## Exercise directions
Write out every entry below exactly as it appears. Pictures do not belong in the copy.

[Stored entries]
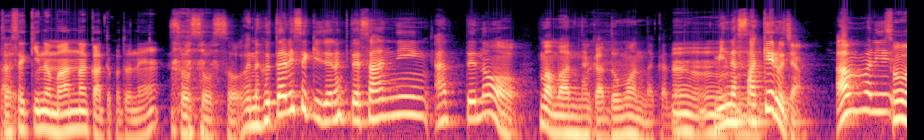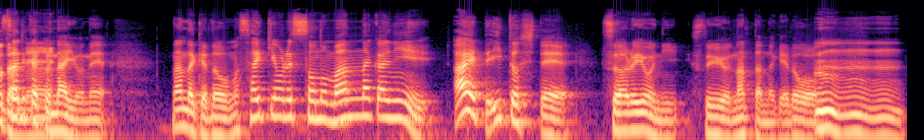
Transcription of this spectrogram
座席の真ん中ってことね。そうそうそう。2人席じゃなくて3人あっての、まあ、真ん中ど真ん中で、うんうんうんみんな避けるじゃん。あんまりそうだね。されたくないよね。なんだけど、まあ、最近俺その真ん中にあえて意図して座るようにするようになったんだけど、うんうんうん。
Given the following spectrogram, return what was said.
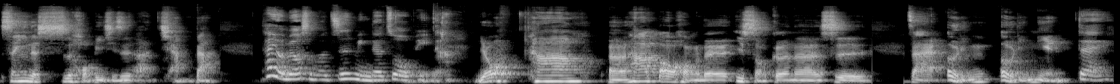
声音的嘶吼力其实很强大。他有没有什么知名的作品啊？有，他呃，他爆红的一首歌呢，是在二零二零年对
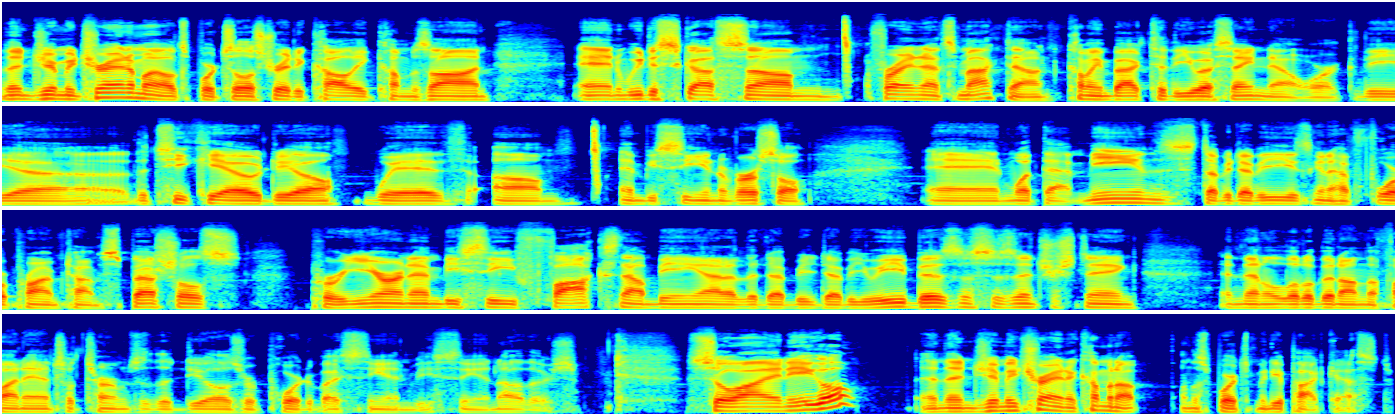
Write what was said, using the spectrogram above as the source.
then Jimmy Traina, my old Sports Illustrated colleague, comes on, and we discuss um, Friday Night SmackDown coming back to the USA Network, the uh, the TKO deal with um, NBC Universal and what that means. WWE is going to have four primetime specials per year on NBC. Fox now being out of the WWE business is interesting. And then a little bit on the financial terms of the deal as reported by CNBC and others. So Ian Eagle and then Jimmy Traina coming up on the Sports Media Podcast.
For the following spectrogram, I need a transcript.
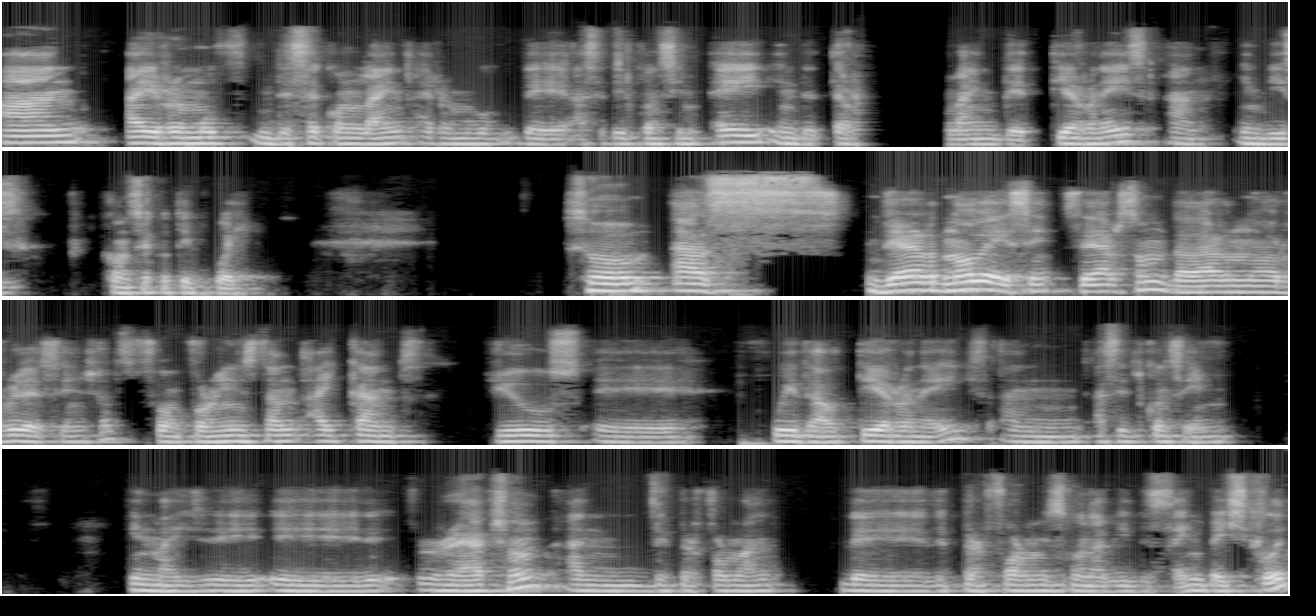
And I remove the second line, I remove the acetylcoenzyme A, in the third line, the tRNAs, and in this consecutive way. So as there are no, there are some that are not really essential. So for instance, I can't use a without tRNAs and acetylcoenzyme in my uh, reaction and the performance the, the performance is to be the same basically.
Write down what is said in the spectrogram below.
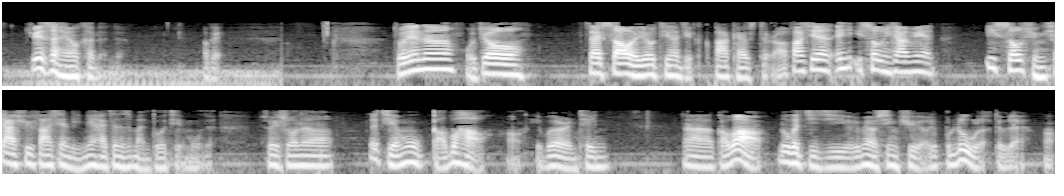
觉得是很有可能的。OK，昨天呢，我就再稍微又听了几个 Podcaster，然后发现，哎，一搜寻下面，一搜寻下去，发现里面还真的是蛮多节目的。所以说呢，这节目搞不好哦，也不会有人听。那搞不好录个几集，有没有兴趣？我就不录了，对不对？啊，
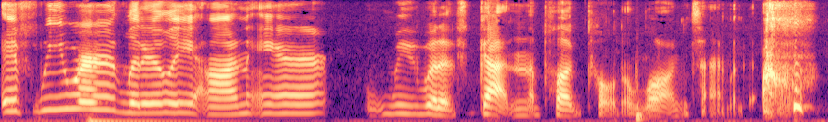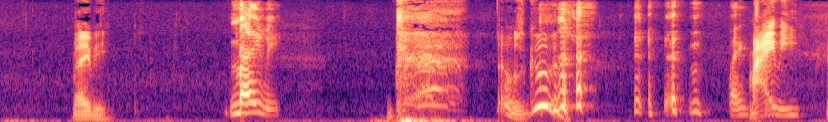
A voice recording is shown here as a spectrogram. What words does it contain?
If we were literally on air, we would have gotten the plug pulled a long time ago. Maybe. Maybe. That was good. Maybe.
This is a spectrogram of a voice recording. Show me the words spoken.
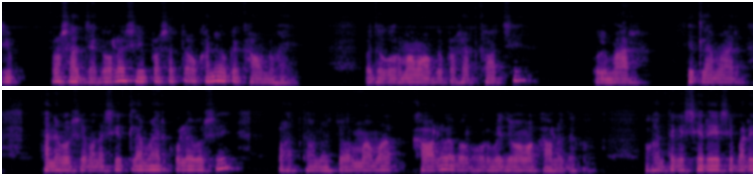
যে প্রসাদ যাকে বলে, সেই প্রসাদটা ওখানে ওকে খাওয়ানো হয়। ওই দেখো ওর মামা ওকে প্রসাদ খাওয়াচ্ছে। ওই মার শীতলা মায়ের থানে বসে মানে শীতলা মায়ের কোলে বসে প্রসাদ খাওয়ানো হচ্ছে। ওর মামা খাওয়ালো এবং ওর মেজো মামা খাওয়ালো, দেখো। ওখান থেকে সেরে এসে বাড়ি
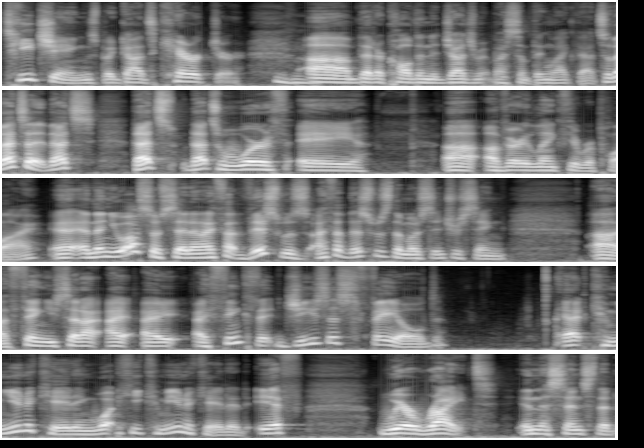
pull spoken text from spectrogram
teachings, but God's character uh, that are called into judgment by something like that. So that's a that's that's that's worth a uh, a very lengthy reply. And, and then you also said, and I thought this was I thought this was the most interesting uh, thing. You said, I, I I I think that Jesus failed at communicating what he communicated if we're right in the sense that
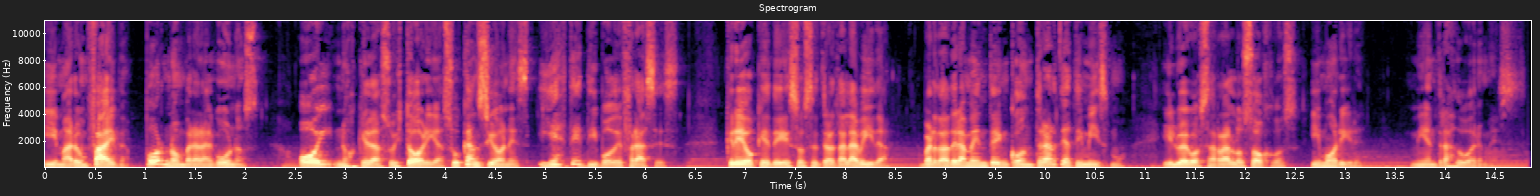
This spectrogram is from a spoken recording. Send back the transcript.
y Maroon 5, por nombrar algunos. Hoy nos queda su historia, sus canciones y este tipo de frases. Creo que de eso se trata la vida, verdaderamente encontrarte a ti mismo y luego cerrar los ojos y morir mientras duermes.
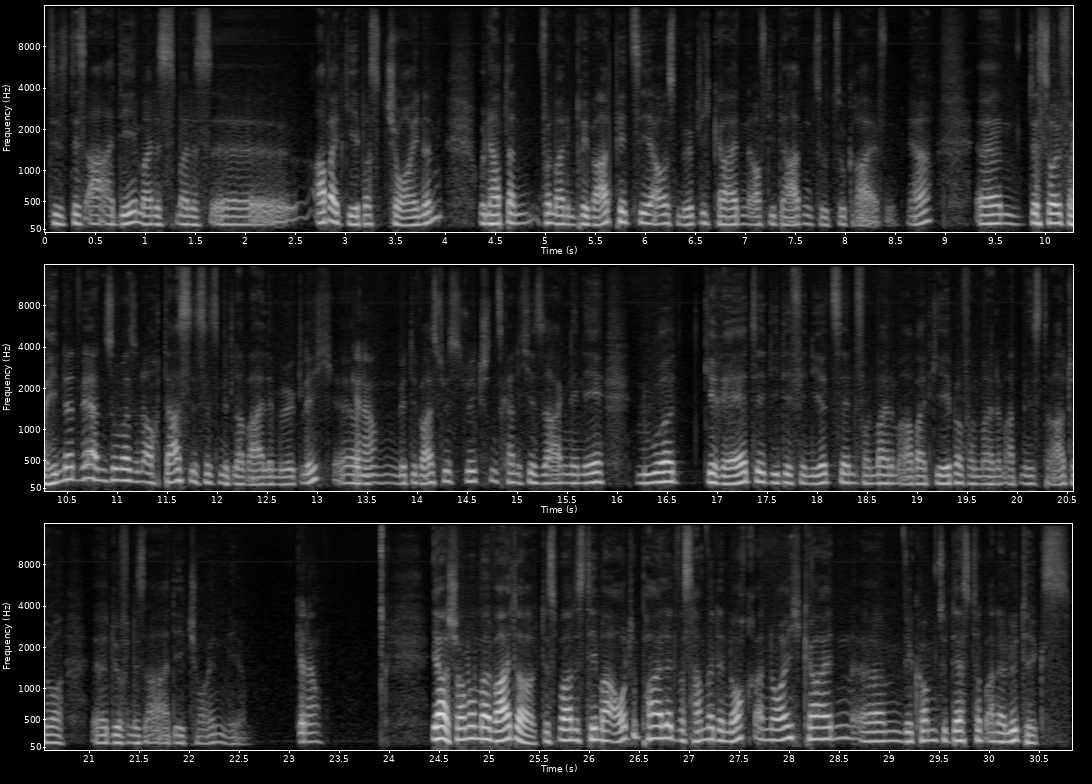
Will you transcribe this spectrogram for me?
des, des AAD meines, meines äh, Arbeitgebers joinen und habe dann von meinem Privat-PC aus Möglichkeiten, auf die Daten zuzugreifen. Ja? Ähm, das soll verhindert werden, sowas, und auch das ist jetzt mittlerweile möglich. Ähm, genau. Mit Device Restrictions kann ich hier sagen, nee, nee, nur Geräte, die definiert sind von meinem Arbeitgeber, von meinem Administrator, äh, dürfen das AAD joinen hier. Genau. Ja, schauen wir mal weiter. Das war das Thema Autopilot. Was haben wir denn noch an Neuigkeiten? Ähm, wir kommen zu Desktop Analytics.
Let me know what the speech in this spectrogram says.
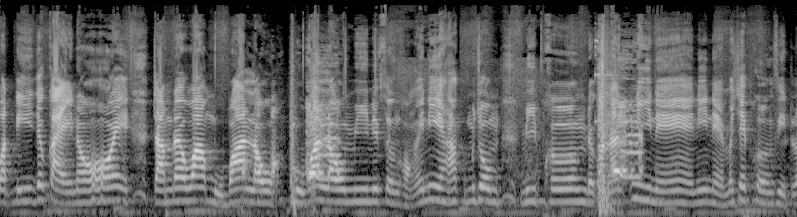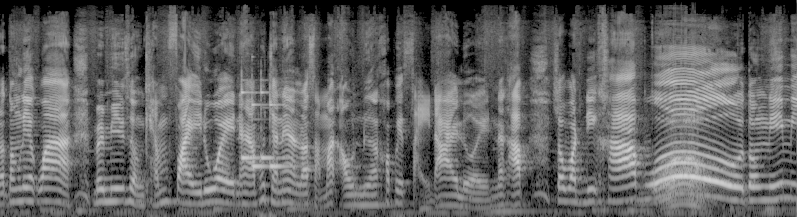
วัสดีเจ้าไก่น้อยจำได้ว่าหมู่บ้านเราหมู่บ้านเรามีในส่วนของไอ้นี่ฮะคุณผู้ชมมีเพิงเดี๋ยวก่อนนะนี่เน่นี่เน่ไม่ใช่เพิงสิเราต้องเรียกว่ามันมีในส่วนแคมป์ไฟด้วยนะฮะเพราะฉะนั้นเราสามารถเอาเนื้อเข้าไปใส่ได้เลยนะครับ สวัสดีครับ โว้วตรงนี้มี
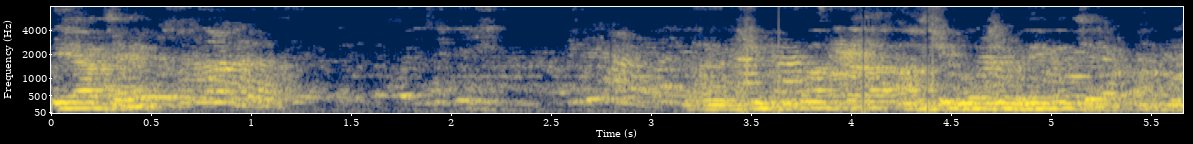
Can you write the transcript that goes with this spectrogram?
কে আছে? আশি বছর হয়ে গেছে আপনি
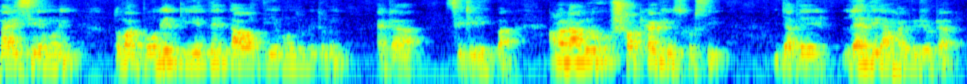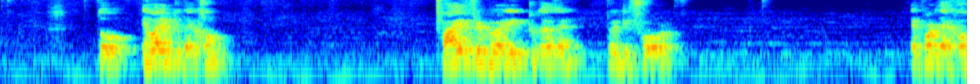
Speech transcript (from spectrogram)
marriage ceremony তোমার বোনের বিয়েতে দাওয়াত দিয়ে বন্ধুকে তুমি একটা চিঠি লিখবা। আমরা নামগুলো খুব শর্টকাট ইউজ করছি, যাতে লেন্দি না হয় ভিডিওটা। তো এবার একটু দেখো। Five February two thousand twenty four এরপর দেখো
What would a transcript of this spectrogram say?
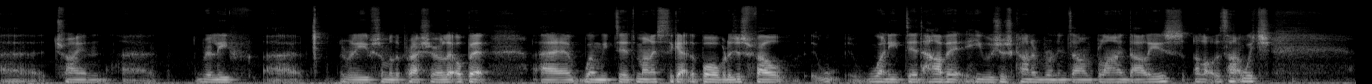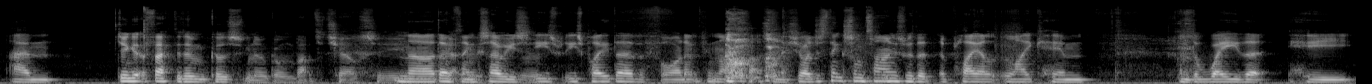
uh, try and uh, relieve uh, relieve some of the pressure a little bit uh, when we did manage to get the ball. But I just felt when he did have it, he was just kind of running down blind alleys a lot of the time, which. Um, Do you think it affected him because you know going back to Chelsea? no, I don't think so. He's yeah. he's he's played there before. I don't think that that's an issue. I just think sometimes with a, a player like him and the way that he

## Solved exercise
Transcription of this spectrogram
座席の真ん中ってことね。そうそうそう。2人席じゃなくて3人あっての、まあ、真ん中ど真ん中で、うんうんうんみんな避けるじゃん。あんまりそうだね。されたくないよね。なんだけど、まあ、最近俺その真ん中にあえて意図して座るようにするようになったんだけど、うんうんうん。
Given the following spectrogram, return what was said.
声音的嘶吼力其实很强大。他有没有什么知名的作品啊？有，他呃，他爆红的一首歌呢，是在二零二零年对
Write what was said, using the spectrogram above as the source.
then Jimmy Traina, my old Sports Illustrated colleague, comes on, and we discuss um, Friday Night SmackDown coming back to the USA Network, the uh, the TKO deal with um, NBC Universal and what that means. WWE is going to have four primetime specials per year on NBC. Fox now being out of the WWE business is interesting. And then a little bit on the financial terms of the deal as reported by CNBC and others. So Ian Eagle and then Jimmy Traina coming up on the Sports Media Podcast.
For the following spectrogram, I need a transcript.
And I remove the second line, I remove the acetylcoenzyme A, in the third line, the tRNAs, and in this consecutive way. So as there are no, there are some that are not really essential. So for instance, I can't use a without tRNAs and acetylcoenzyme in my uh, reaction and the performance the, the performance is to be the same basically.
Write down what is said in the spectrogram below.
觉得是很有可能的。OK，昨天呢，我就再稍微又听了几个 Podcaster，然后发现，哎，一搜寻下面，一搜寻下去，发现里面还真的是蛮多节目的。所以说呢，这节目搞不好哦，也不会有人听。那搞不好录个几集，有没有兴趣？我就不录了，对不对？啊，
A voice recording is shown here as a spectrogram. What words does it contain?
If we were literally on air, we would have gotten the plug pulled a long time ago. Maybe. Maybe. That was good. Maybe.
This is a spectrogram of a voice recording. Show me the words spoken.
যে প্রসাদ যাকে বলে, সেই প্রসাদটা ওখানে ওকে খাওয়ানো হয়। ওই দেখো ওর মামা ওকে প্রসাদ খাওয়াচ্ছে। ওই মার শীতলা মায়ের থানে বসে মানে শীতলা মায়ের কোলে বসে প্রসাদ খাওয়ানো হচ্ছে। ওর মামা খাওয়ালো এবং ওর মেজো মামা খাওয়ালো, দেখো। ওখান থেকে সেরে এসে বাড়ি
pull spoken text from spectrogram
teachings, but God's character uh, that are called into judgment by something like that. So that's a that's that's that's worth a uh, a very lengthy reply. And, and then you also said, and I thought this was I thought this was the most interesting uh, thing. You said, I, I I I think that Jesus failed at communicating what he communicated if we're right in the sense that
This spectrogram is from a spoken recording. Send back the transcript.
y Maroon 5, por nombrar algunos. Hoy nos queda su historia, sus canciones y este tipo de frases. Creo que de eso se trata la vida, verdaderamente encontrarte a ti mismo y luego cerrar los ojos y morir mientras duermes.
Will you transcribe this spectrogram for me?
des, des AAD meines, meines äh, Arbeitgebers joinen und habe dann von meinem Privat-PC aus Möglichkeiten, auf die Daten zuzugreifen. Ja? Ähm, das soll verhindert werden, sowas, und auch das ist jetzt mittlerweile möglich. Ähm, genau. Mit Device Restrictions kann ich hier sagen, nee, nee, nur Geräte, die definiert sind von meinem Arbeitgeber, von meinem Administrator, äh, dürfen das AAD joinen hier. Genau. Ja, schauen wir mal weiter. Das war das Thema Autopilot. Was haben wir denn noch an Neuigkeiten? Ähm, wir kommen zu Desktop Analytics.
Let me know what the speech in this spectrogram says.
วัสดีเจ้าไก่น้อยจำได้ว่าหมู่บ้านเราหมู่บ้านเรามีในส่วนของไอ้นี่ฮะคุณผู้ชมมีเพิงเดี๋ยวก่อนนะนี่เน่นี่เน่ไม่ใช่เพิงสิเราต้องเรียกว่ามันมีในส่วนแคมป์ไฟด้วยนะฮะเพราะฉะนั้นเราสามารถเอาเนื้อเข้าไปใส่ได้เลยนะครับ สวัสดีครับ โว้วตรงนี้มี
Can you write the transcript that goes with this spectrogram?
কে আছে? আশি বছর হয়ে গেছে আপনি
Speech transcript (from spectrogram)
marriage ceremony তোমার বোনের বিয়েতে দাওয়াত দিয়ে বন্ধুকে তুমি একটা চিঠি লিখবা। আমরা নামগুলো খুব শর্টকাট ইউজ করছি, যাতে লেন্দি না হয় ভিডিওটা। তো এবার একটু দেখো। Five February two thousand twenty four এরপর দেখো
What would a transcript of this spectrogram say?
uh, try and uh, relieve uh, relieve some of the pressure a little bit uh, when we did manage to get the ball. But I just felt when he did have it, he was just kind of running down blind alleys a lot of the time, which. Um, Do you think it affected him because you know going back to Chelsea? no, I don't think so. He's yeah. he's he's played there before. I don't think that that's an issue. I just think sometimes with a, a player like him and the way that he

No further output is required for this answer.